There is always a touch of sadness, or at least melancholy, when your beautiful, potted Easter lilies begin to wither and die. That doesn’t have to be the last of them, however. You can plant them outside to continue giving you joy year after year.
As the flowers fade, cut them off and throw them away. Do the same with withered foliage. Keep the plants indoors until the threat of frost has passed. Water them just enough to keep them alive, but don’t give them a lot of water.
When the threat of frost is behind us, you can plant your Easter lilies outside. It is best to keep them away from the wind and out of direct sunlight.
Prepare your planting hole just as you would for any bulb plant. However, give your Easter lilies an extra boost of nutrition by lining the hole with organic matter and mix organic matter with the backfill. After backfilling, water your new transplants thoroughly and enjoy.
You may not enjoy new blooms right away. It isn’t likely that they will spring to life instantly. In fact, you may see more dieback. If so, just trim it off and put it on your compost pile.
Your Easter lilies should grow just fine. However, they may not regenerate a new flush of foliage or flowers this season, but they should reappear after next year’s last frost.

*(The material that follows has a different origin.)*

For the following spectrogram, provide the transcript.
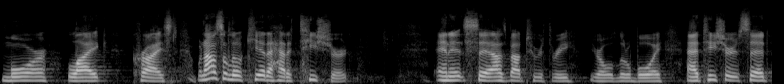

Many “naturalized” Easter lilies are hardy enough to survive the winter with a little “winterizing.” That includes applying several inches of mulch that you will then remove after that last frost in spring. If you are concerned about leaving the bulbs in the ground over the winter, you can dig them up and take them inside, just as you would do for dahlias or other tender plants.
If you leave your Easter lilies in the ground over winter, it is doubtful that they will be in bloom next Easter. The potted Easter lilies that you buy for the holiday were forced into bloom. When you leave it to Mother Nature, the weather will have to be much warmer than our typical Easter weather for them to bloom.